In the case of a co-op, the building pays the tax bill. It is divided among the tenants and factored into their monthly maintenance fee; this can be used to pay the salaries of a doorman, staff for upkeep, and building superintendent.

In a condo, because the buyer owns the unit, the tax bill applies directly to the unit. A condo unit is assessed separately for tax purposes with the understanding, in most cases, that the buyer owns the space between the walls, floors, and ceilings—usually to the midpoint. Taxes are then paid directly to the county assessor or through a lender's impound account.

The fees paid to a co-op might be higher than a condo's HOA. If improvements are proposed to the common area of a condo, owners who are opposed to the project often walk away dismayed.

“They will be assessed some dollar amount of the cost if the other condo owners and HOA approve it,” Palion said.

Boards or Committees and HOAs

When buying a condo, there is no selection process of the neighbors. There also isn't a way to prevent a booming drummer from moving in next door, for instance. Co-op shareholders, on the other hand, fully vet each other during the admissions process.

They often require an interview; they also will actively dig into an applicant’s financial statements, assets, liabilities, credit reports, and bank accounts. They may also request letters of personal and professional recommendation.

The process may first appear to be a severe violation of confidentiality. But shareholders approve of it because it allows them to pick and choose others who buy into the co-op and live in the building. In contrast, condo owners can live in a condo complex for years and never truly know their neighbors.

Because co-ops are governed by a committee, they have the right to reject or approve a potential fractional owner. But Fair Housing rules were enacted to prevent a co-op board or committee from taking the selection process too far. Discrimination is illegal.

Co-ops can be more costly than condos in the long run. This is even more true when a buyer holds a personal mortgage while also paying the building's co-op mortgage.
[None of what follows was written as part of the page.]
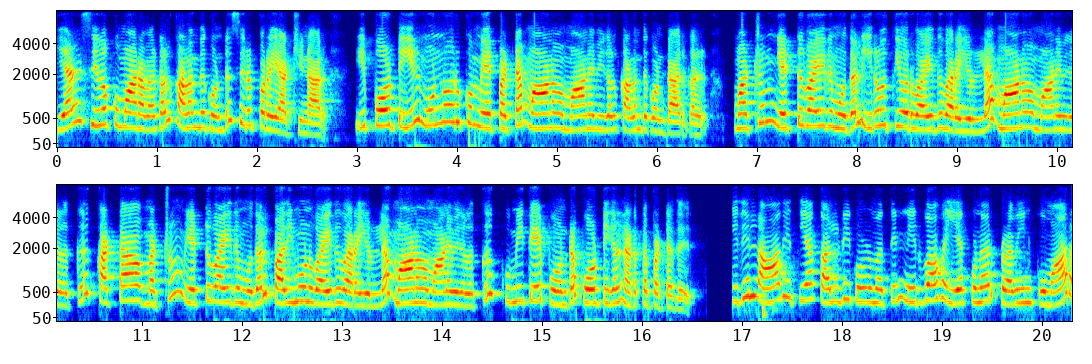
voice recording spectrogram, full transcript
எல் சிவகுமார் அவர்கள் கலந்து கொண்டு சிறப்புரையாற்றினார். இப்போட்டியில் முன்னூறுக்கும் மேற்பட்ட மாணவ மாணவிகள் கலந்து கொண்டார்கள். மற்றும் எட்டு வயது முதல் இருபத்தி ஒரு வயது வரையுள்ள மாணவ மாணவிகளுக்கு கட்டா மற்றும் எட்டு வயது முதல் பதிமூணு வயது வரையுள்ள மாணவ மாணவிகளுக்கு குமிதே போன்ற போட்டிகள் நடத்தப்பட்டது. இதில் ஆதித்யா கல்வி குழுமத்தின் நிர்வாக இயக்குனர் பிரவீன்குமார்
This is often refinanced to pay for the building’s capital improvements.

Important

Some co-ops prefer owners who maintain the unit as their primary residence. As a result, foreign buyers, investors, or second-home buyers may not be able to acquire a unit.

The Bottom Line

If you value your freedom and being able to do what you please, when you please, you may prefer a single-family home.

“When you move into one of these developments, whether it’s a condo or co-op, there’s someone there potentially telling you what you can and cannot do, and what you must spend your money on,” said Palion.